This is a story about the bond between a brand and a customer and the importance of relationships to do good things together…
Guest post by Steven Gadecki, Director of Digital Marketing at SONY Pictures Television – Follow him on Twitter
My story begins when my mother bought me an L.L.Bean backpack when I first started attending Broome Community College (BCC) in Binghamton, NY. Little did I know at the time that this backpack would become the catalyst for the next 15 years of my life, and last me through: college, Habitat for Humanity, one year with AmeriCorps, hiking 104 mountains, exploring two new countries, 12 new states, one cross country move from New York to California, 14 national parks, 10 years at my current job and the introduction to my wife, which led to the birth of my son.
When the backpack had finally taken its last breath, I was standing at the garbage can ready to throw it away, but then started to remember everything that I had experienced with it. To simply toss it away felt too final, so I sat down and wrote a letter of all my memories and sent the letter and backpack to L.L.Bean. This was close to two years ago.
After a couple months, L.L.Bean wrote back to me saying that they appreciated my letter and that they’ve included my backpack into the official archives at the company headquarters. I was happy that it had a “Final resting spot” and found out later that the archive is a serious deal which actually houses the founder’s boots. They then reached out to me last summer saying that 2012 was the ‘100 year anniversary of L.L.Bean’ and that they wanted to include my letter and a picture of me with the pack in their centennial book. I couldn’t believe that my story was now going to be cemented into the official written history of the company and it was a real honor to be included. They gave me an advance copy of the book which I gave to my mother for Christmas, making a special day even sweeter for our family.
In February, they called me again saying that my story had resonated so much within their walls that they wanted to include me in their national ad campaign for the 100-year anniversary. I was dumbfounded at the turn of events and couldn’t believe how far everything had come since I had written my letter. In March, they took me up to Sequoia National Park, where they interviewed me and filmed me hiking in the forest. They put a cut down of my story in the spring and summer catalogs and a mini documentary about my backpack online. The feedback I’ve been getting from my friends and family has been incredibly humbling to me, as this just isn’t my world.
After everything, I was trying to figure out how to say “Thank You” to L.L.Bean, not only for my experience but also for their current “Million Moment Mission” campaign, where they’re donating a dollar to the National Park Foundation every time someone “Likes” or interacts with their Facebook page.
It was through a stronger voice than my own that I felt “great things to come” would happen.
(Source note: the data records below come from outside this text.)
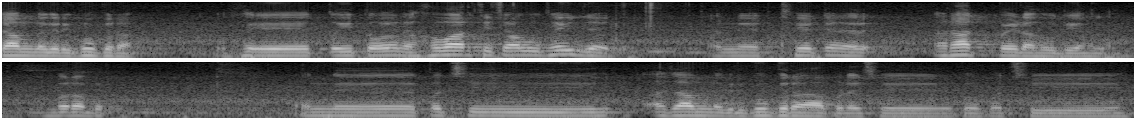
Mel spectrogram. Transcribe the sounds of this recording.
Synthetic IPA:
d͡ʒamnəɡɾiɡʱʊɡɾa | ɦet̪oit̪oeneɦəʋaɾt̪ʰit͡ʃalũt̪ʰəid͡ʒaj | ə̰neʈʰeʈene | ɾat̪pəjɽaɦud̪ʱialḛ | bəɾabəɾ | ə̰nepət͡ʃʰi | ad͡ʒamnəɡɾiɡʱʊɡɾaːpɽet͡ʃʰet̪opət͡ʃʰi

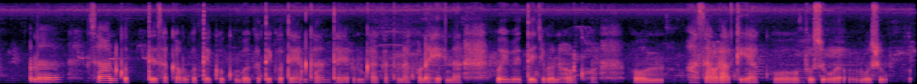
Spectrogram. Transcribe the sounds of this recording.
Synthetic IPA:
ɔnasankɔt̪ɛsakamkɔt̪ɛkɔkumbəkat̪ɛkɔt̪ɛɛnkant̪ʰɛɔnkakat̪ɔnakʰɔnʔaɦɛʔna̰bəjbɛt̪ɛd͡ʒɛmanɦɔɽkʰɔ | hasa̰ɔɽa̰ʔkɛ̰jakɔbusṵʔɽa̰ʔbusṵʔ

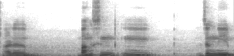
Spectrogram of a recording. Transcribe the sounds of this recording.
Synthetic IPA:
aɾɯ | baŋsin | zɯŋni

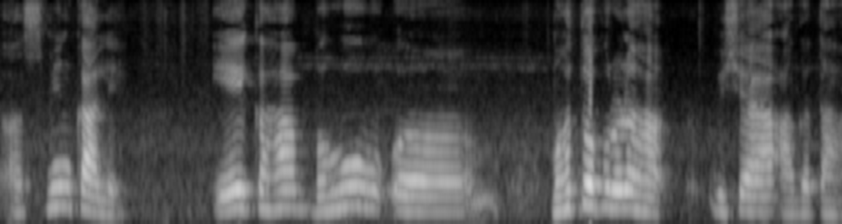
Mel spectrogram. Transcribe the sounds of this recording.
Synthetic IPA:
ə̰smiːnkale | ekɦabəɦu | məɦət̪ːʋəpuɾɳəɦaʋiɕəjaʔaɡət̪aɦa

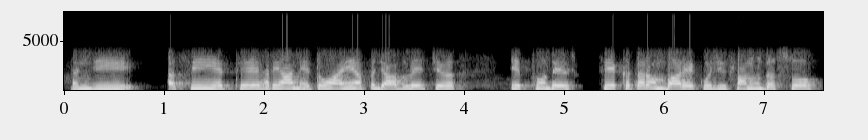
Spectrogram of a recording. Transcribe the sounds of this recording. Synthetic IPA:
hãːɲd͡ʒiː | əsĩːɪt̪ʰːeːɦəɾɪjaːneːt̪õːaːẽːãːpə̃ɲd͡ʒaːbʋɪt͡ʃ | ɪt̪ʰːõːd̪eː | sɪkʰt̪əɾəmbaːɾeːkʊd͡ʒsaːnũːd̪əsoː

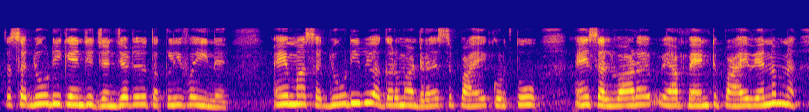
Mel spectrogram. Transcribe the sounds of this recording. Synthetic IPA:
t̪ɐsɐʄoːɖikɐ̃ɦɪ̃ɲd͡ʑiːd͡ʑɐ̃ɲd͡ʑəɾd͡ʑot̪ɐkliːfiːnɐ | ɛ̃ːmãsɐʄoɽibɪɐɡəɾmãɖɾeːspaːekʊɾɪt̪o | ɛ̃ːsɐlʋaːɽjapɛ̃ːɳʈpaːeʋijənəmɪnɐ

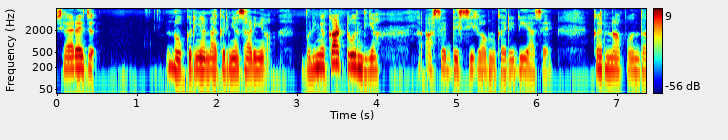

So I reached out to the superintendent, senator, congressperson and governor associated with every national park that I visited with my pack, along with Habitat for Humanity, AmeriCorps and even Jimmy Carter. I asked them all to write thank you letters to L.L.Bean acknowledging what they’re doing, because it’s this kind of corporate responsibility that needs to be showcased to ensure it continues in the future. I felt that any effort that can be taken to ensure the national parks will be here for our future sons and daughters and their generation is not a wasted one. It has been a gratifying experience for me, as almost all of my letters have been responded to-even the letter I wrote Jimmy Carter.
And finally, the latest update to my story is a kind of happy ending to the whole tale. L.L.Bean has reached out to me inviting me into their “Discovery Project” pilot program. I’ve been selected, along with 17 other individuals, to come onboard to test gear for them over the next year. Can’t believe how far things have come since I wrote my initial letter.
Father, Husband and Avid Hiker,
Image Credit: Shutterstock